Microstructure-dependent deformation behaviour of a low \(\gamma^\prime\) volume fraction Ni-base superalloy studied by in-situ neutron diffraction
Artikel i vetenskaplig tidskrift, 2019

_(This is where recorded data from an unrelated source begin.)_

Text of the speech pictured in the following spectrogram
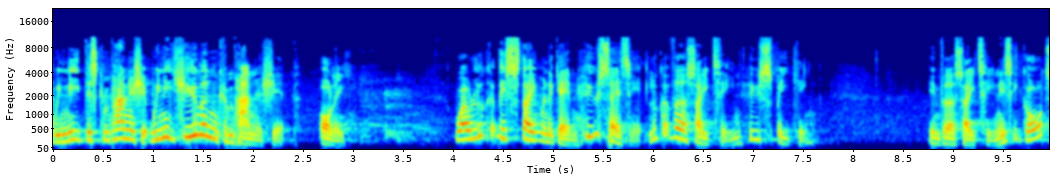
We need this companionship. We need human companionship, Ollie. Well, look at this statement again. Who says it? Look at verse 18. Who's speaking in verse 18? Is it God?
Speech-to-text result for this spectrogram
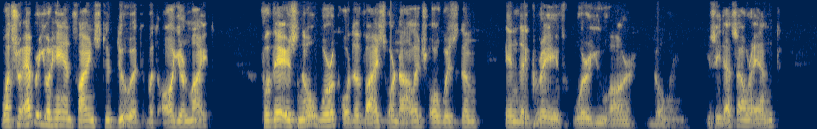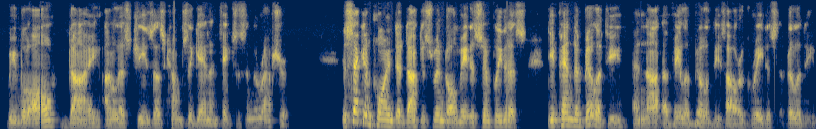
Whatsoever your hand finds to do it with all your might. For there is no work or device or knowledge or wisdom in the grave where you are going. You see, that's our end. We will all die unless Jesus comes again and takes us in the rapture. The second point that Dr. Swindoll made is simply this dependability and not availability is our greatest ability.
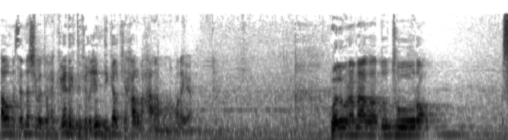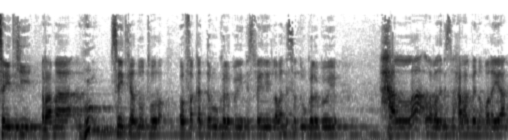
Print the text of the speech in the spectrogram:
Aw mase nashibat waxay kaga dhigtay fi lhindi galkii xaruma xaaraan buu noqonaya walow ramaahu hadduu tuuro sayidkii ramaahu sayidkii hadduu tuuro oo faqada uu kala gooyo nisfayni laba nis hadduu kala gooyo. Xalla labada nisba xalaal bay noqonayaan.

Ni-base superalloys are critical materials for numerous demanding applications in the energy and aerospace sectors. Their complex chemistry and microstructure require detailed understanding of the operating deformation mechanisms and interaction between the matrix and the hardening phase during plastic deformation. Here we use in-situ neutron diffraction to show that the dependence of the deformation mechanisms and load redistribution on $\gamma^\prime$ particle size in a Ni-base superalloy with a $\gamma^\prime$ volume fraction of around $20 \%$ can exhibit distinct differences compared to their high volume fraction counterparts. In particular, the load redistribution in the coarse microstructure occurs immediately upon yielding in the present case, whereas high $\gamma^\prime$ volume fractions have been observed to initially lead to shear mediated co-deformation before work hardening allows looping to dominate and cause load partitioning at higher stresses. The fine microstructure, on the other hand, behaved similar to high volume fraction alloys, exhibiting co-deformation of the phases due to particle shearing. A recently developed elasto-plastic self-consistent (EPSC) crystal plasticity model, specifically developed for the case of coherent multi-phase materials, could reproduce experimental data with good accuracy. Furthermore, the finite strain formulation of the EPSC model allowed deformation induced texture predictions. The correct trends were predicted by the simulations, but the rate of lattice rotation was slower than experimentally observed. The insights point towards necessary model developments and improvements in order to accurately predict e.g. texture evolution during processing and effect of texture and microstructure on component properties.
Elasto-plastic self-consistent (EPSC) model